In fact, it’s almost impossible to find a lowlight in a Murder By Death show. Even Adam’s mellow acoustic guitar solo number “My Baby Shot Me Down” only served to highlight the surprising depth of his rich voice. How a skinny little guy like that can manage such sumptuously timbred abyssal tones is absolutely beyond me. But damn it’s great.

Ok, at one point Adam forgot his own lyrics, but the band more than made up for a momentary lapse with a high-energy set full of powerful renditions of the band's unique songs. Photo by Jason D. 'Diesel' Hamad, No Surf Music.

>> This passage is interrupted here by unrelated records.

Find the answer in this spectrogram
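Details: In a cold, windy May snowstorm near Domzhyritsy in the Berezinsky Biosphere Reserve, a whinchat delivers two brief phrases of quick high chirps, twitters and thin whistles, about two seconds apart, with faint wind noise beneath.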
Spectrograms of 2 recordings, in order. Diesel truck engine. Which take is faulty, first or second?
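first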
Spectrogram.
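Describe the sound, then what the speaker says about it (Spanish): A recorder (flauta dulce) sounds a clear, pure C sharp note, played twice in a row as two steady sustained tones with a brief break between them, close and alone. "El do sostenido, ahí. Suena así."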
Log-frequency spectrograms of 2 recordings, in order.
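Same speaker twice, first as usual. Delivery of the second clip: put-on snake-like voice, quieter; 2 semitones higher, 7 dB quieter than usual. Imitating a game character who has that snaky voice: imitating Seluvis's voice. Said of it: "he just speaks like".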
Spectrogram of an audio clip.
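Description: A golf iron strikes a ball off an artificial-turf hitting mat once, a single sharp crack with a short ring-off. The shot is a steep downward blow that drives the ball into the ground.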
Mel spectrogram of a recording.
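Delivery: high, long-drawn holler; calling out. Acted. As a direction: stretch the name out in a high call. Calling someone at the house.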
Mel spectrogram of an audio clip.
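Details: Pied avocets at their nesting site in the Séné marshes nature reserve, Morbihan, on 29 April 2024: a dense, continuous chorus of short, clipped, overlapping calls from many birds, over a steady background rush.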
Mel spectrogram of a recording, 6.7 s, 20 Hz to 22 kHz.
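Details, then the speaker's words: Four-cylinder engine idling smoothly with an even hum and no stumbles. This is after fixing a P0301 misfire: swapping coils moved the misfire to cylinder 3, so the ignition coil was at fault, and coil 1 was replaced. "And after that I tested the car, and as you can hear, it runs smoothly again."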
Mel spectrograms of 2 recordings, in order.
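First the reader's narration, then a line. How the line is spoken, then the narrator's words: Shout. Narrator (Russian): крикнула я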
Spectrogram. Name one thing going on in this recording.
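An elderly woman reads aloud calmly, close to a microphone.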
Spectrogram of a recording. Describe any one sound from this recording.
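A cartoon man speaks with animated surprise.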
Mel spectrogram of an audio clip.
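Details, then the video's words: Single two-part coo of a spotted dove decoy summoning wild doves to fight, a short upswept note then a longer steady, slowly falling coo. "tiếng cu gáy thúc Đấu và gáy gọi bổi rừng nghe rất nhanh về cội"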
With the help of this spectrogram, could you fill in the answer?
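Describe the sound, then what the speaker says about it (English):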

Before the show, Turla had promised a surprise treat, and it turned out to be perhaps the show’s best moment of all. A musical mashup, it’s an idea that Adam has had rattling around in his head for six years, but for which he never found quite the right venue. Playing in the shadow of rock’s greatest shrine (Are we counting Graceland? No, we’re not counting Graceland.) proved the perfect opportunity. Midway through the set, the band started into their thundering, highway-tempoed rocker “Sometimes the Line Walks You.” While J.R.’s bus failed to come to life, transform into a giant robot, and dance the boogie-woogie, the key moment came when, with an imperceptible slight of hand, the song transitioned into a cover of Golden Earring’s “Radar Love.” The fans immensely enjoyed Adam’s surly vocals, Dagen Thogerson’s pulse-pounding beats, Matt Armstrong’s powerful bass, Scott’s brazen cornet, and the ever-rising chords of Sarah’s keyboard. At the end, the song again transitioned into “Sometimes the Line,” making for a perfect circular blend of classic and modern rock sounds.

Murder By Death is definitely a dish best enjoyed live. The band is starting a new tour in mid-September, planning to hit “smallish” Western cities such as Reno and Spokane, giving fans who normally get skipped over a chance to see one of the most dynamic musical performances in America today. And it’s a sure bet that with the release of their new album—slated for early next year—their touring schedule will only get fuller. Whatever your musical taste, there’s sure to be something you can latch onto, so take the opportunity next time they’re in the neighborhood and experience Murder by Death for yourself.

Click here for more pics!


For a taste of Murder By Death, buy Good Morning, Magpie on Amazon!
mp3 cd vinyl


No Pop. No Crap. No Surf.